Effect of news of layoffs is unclear here
'Black Tuesday' this week is expected to affect only GM's engineering staff.
LORDSTOWN -- Whether General Motors' anticipated white-collar firings this week will affect operations here is unclear.
GM told its engineering staff last week that all leaves have been canceled. Staff has been ordered to report for work Tuesday morning -- with company cars and keys.
Jim Graham, president of United Auto Workers Local 1112 here, said he is unsure how many engineers work at the Lordstown facility. He said the union has no official position on the white-collar cuts.
Instead, he said, it is focusing on the buyouts GM is proposing for hourly workers.
GM proposed the buyouts last week as part of its goal of cutting 30,000 jobs by 2008. It is offering 113,000 workers between $35,000 and $140,000.
Graham said union officials were traveling to Detroit today for updates on the buyouts, and while they are there, they may be informed about the white-collar cuts. So far, he said, there has been no official notification about those cuts from the company.
Officials at the Lordstown plant were unavailable Sunday to comment.
What insiders say
GM wouldn't comment on what will happen Tuesday, but insiders said only the engineering staff is affected -- for now. They also said cuts in other departments, including sales and marketing, would come later, perhaps as early as next month.
GM has about 36,000 salaried workers, including an unspecified number of contract workers. About 2,800 positions were cut in 2005, including 500 contract workers.
Since 2000, GM's salaried work force has dropped from 44,000 people, largely through retirement and attrition.
Analysts say the timing of white-collar reductions so soon after announcing the union buyouts is significant. It shows the United Auto Workers, which represents hourly workers, that the salaried work force is making sacrifices to return North American operations to profitability.
Only days ago, GM revised its loss for last year, kicking it up by $2 billion, to $10.6 billion.
GM Chairman Rick Wagoner said last November that part of the automaker's $7 billion restructuring costs included $1.5 billion to eliminate up to 7 percent of the salaried work force in 2006 through attrition and involuntary separation. He didn't set a timetable.
The engineering meeting, which is being referred to as "Black Tuesday," puts the white-collar job cuts in motion while the automaker consolidates engineering operations worldwide as part of its global strategy to cut costs by eliminating redundancy.

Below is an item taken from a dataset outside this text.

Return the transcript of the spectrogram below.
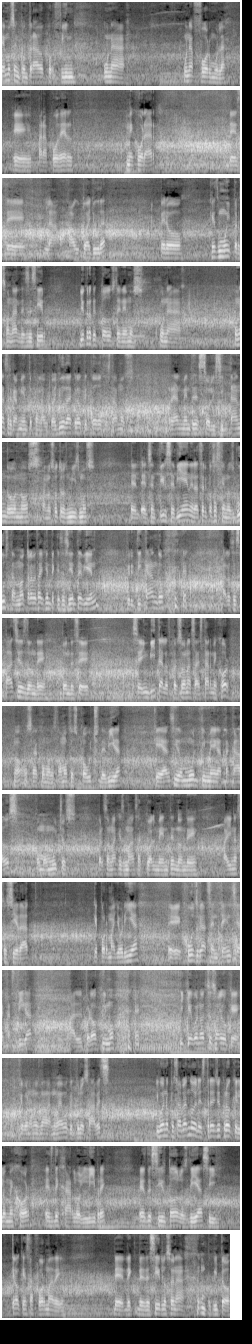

There's no word on how many of the hundreds of engineers will be pink-slipped as part of the 7-percent white-collar reduction.